Bateman's principle[edit | edit source]
In many species, the females are more coy because they have more parental investment, hence the males need to be more actively advertise themselves to the opposite sex. This also applies to humans, in fact, ethnologist Irenäus Eibl-Eibesfeldt observed that courtship in terms of flirting and female coyness is prevalent and pretty much the same the world over. Using his charm, he was able to elicit the "coy glance" in girls around the world (see figure). Human females engage in courtship display to lesser extent in shape of presenting their curves, nubility, neoteny enhanced by makeup and related means of arousing attention.
Resources[edit | edit source]
Courtship among humans is special due to the disproportionally large amount of resources that males provide, which is, in fact, unique among primates and also extreme compared to animals overall (see hypergamy). For this reason, human males not only engage in display of their ornament, but also their wealth, e.g. by buying an expensive ring.
Ornament[edit | edit source]

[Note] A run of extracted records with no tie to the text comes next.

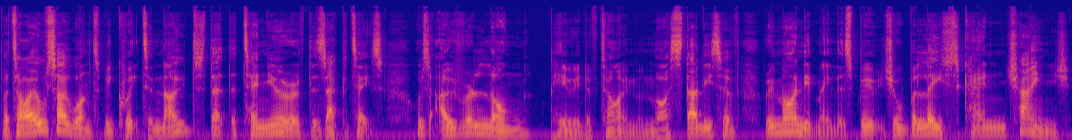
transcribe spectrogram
But I also want to be quick to note that the tenure of the Zapotecs was over a long period of time, and my studies have reminded me that spiritual beliefs can change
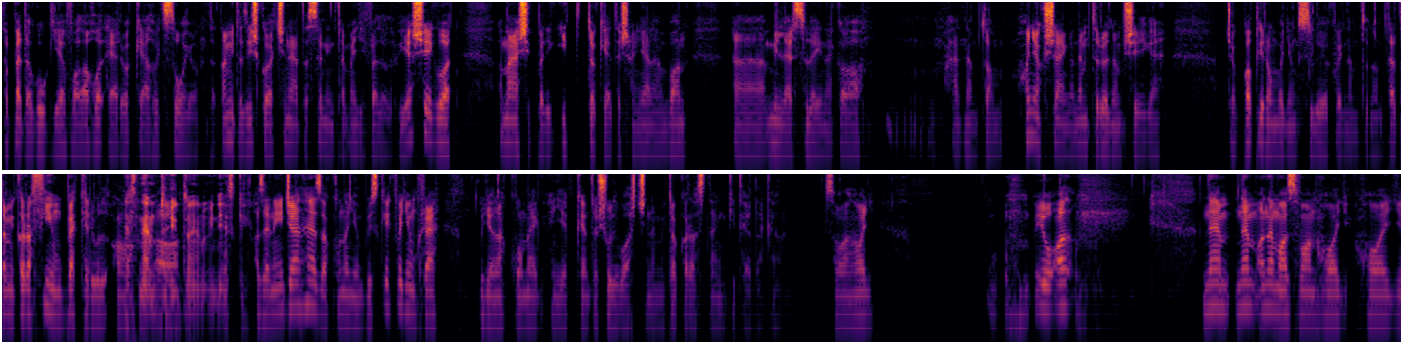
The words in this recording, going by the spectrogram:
a pedagógia valahol erről kell, hogy szóljon. Tehát amit az iskola csinálta, szerintem egyfelől hülyeség volt, a másik pedig itt tökéletesen jelen van uh, Miller szüleinek a, hát nem tudom, hanyagsága, nem törődömsége, csak papíron vagyunk szülők, vagy nem tudom. Tehát amikor a fiunk bekerül a, Ezt nem a, tudjuk, nagyon úgy néz ki. Az nhl akkor nagyon büszkék vagyunk rá, ugyanakkor meg egyébként a suliba azt csinál, amit akar, aztán kit érdekel. Szóval, hogy jó, a, nem, nem, nem az van, hogy, hogy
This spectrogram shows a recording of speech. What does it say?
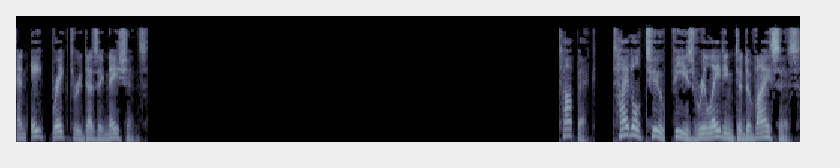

Humans are less ornamented than other animals like birds, but they do seem to have ornament which mostly consists of smoothness, averageness and symmetry (simplicity). Such ornament and exaggerated sexual attraction to it may have evolved by runaway selection. Courtship of both sexes involves presentation of this ornament, e.g. a male may groom himself and show off a nice smile, whereas the female may present her "curves".

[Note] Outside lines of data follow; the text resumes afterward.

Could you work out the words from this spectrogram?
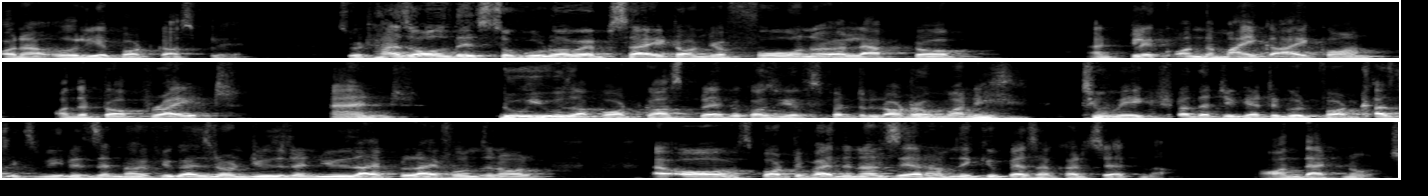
on our earlier podcast player. So it has all this. So go to our website on your phone or your laptop and click on the mic icon on the top right and do use our podcast player because we have spent a lot of money to make sure that you get a good podcast experience. And now if you guys don't use it and use Apple iPhones and all uh, or Spotify, then I'll say, "यार, हमने क्यों पैसा खर्चा इतना?" On that note,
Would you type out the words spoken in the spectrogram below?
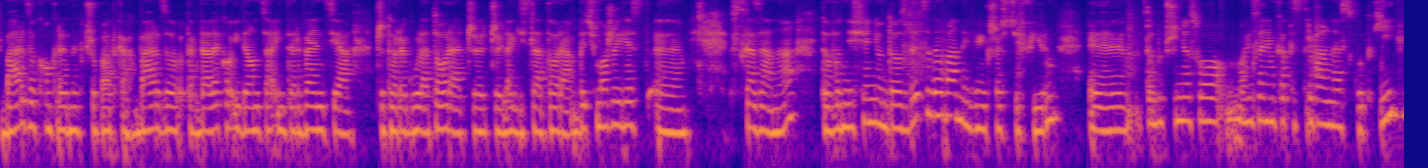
w bardzo konkretnych przypadkach bardzo tak daleko idąca interwencja, czy to regulatora, czy, czy legislatora, być może jest y, wskazana, to w odniesieniu do zdecydowanej większości firm y, to by przyniosło moim zdaniem katastrofalne skutki,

Geoffrey Miller suggested that human intelligence and social behavior has also been selected by runaway selection and is merely "cognitive ornament", with males eliciting super stimuli in women in order to be selected, e.g. by humour and artistic performances. In fact, instrument building has been a near exclusively male activity across cultures. Though this notion conflicts with data mentioned above that neither IQ nor extroversion, but only looks matter during initial romantic interest, so only very superficial behaviors may have (in part) been selected this way.

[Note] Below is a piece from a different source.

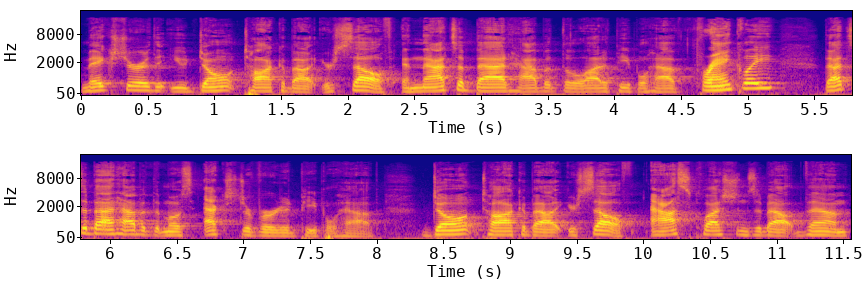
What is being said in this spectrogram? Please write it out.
make sure that you don't talk about yourself, and that's a bad habit that a lot of people have. Frankly, that's a bad habit that most extroverted people have. Don't talk about yourself. Ask questions about them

Expensiveness of courtship[edit | edit source]
By withholding sex, women can exploit men's sexual frustration to get more investment, commitment, and more expensive (e.g. romantic) courtship display. The more the man invests in a woman, the more valuable she will appear, as a result of the sunk cost fallacy. By playing coy, downplaying their attraction and deferring sex, women can hence trick men into more commitment and reliable resource provision.
Direct courtship vs arranged mating[edit | edit source]
The modern concept of dating may be fairly evolutionary novel. Historically, most couples were arranged by the parents and the group. In fact, in 70% of societies that were analyzed, arranged marriages were the most predominant mating practice and also in medieval Europe and the Middle and far East such practices have been very common in the past. This suggests, courtship may have often consisted in impressing not (just) the female directly, but her parents and the overall group, i.e. by gaining prestigious social status.
References[edit | edit source]
- Eibl-Eibesfeldt I. 2017. Pair Formation, Courtship, Sexual Love. In: Human Ethology. Rougtledge. [Excerpt]
- Wachtmeister, C.A. and Enquist, M., 1999. The evolution of female coyness–trading time for information. [Abstract]
- McNamara, J.M., Fromhage, L., Barta, Z. and Houston, A.I.. 2008. The optimal coyness game. [Abstract]
- Grammer K. 1989. Human courtship behaviour: biological basis and cognitive processing. In: Rasa, A.E., Vogel, C. and Voland,E. (eds.): The Sociobiology of Sexual and Reproductive Strategies Chapmann and Hall,1989, New York. [FullText]
- Eibl-Eibesfeldt I. 1989. Pair Formation, Courtship, Sexual Love. In: Human Ethology. Rougtledge. [Excerpt]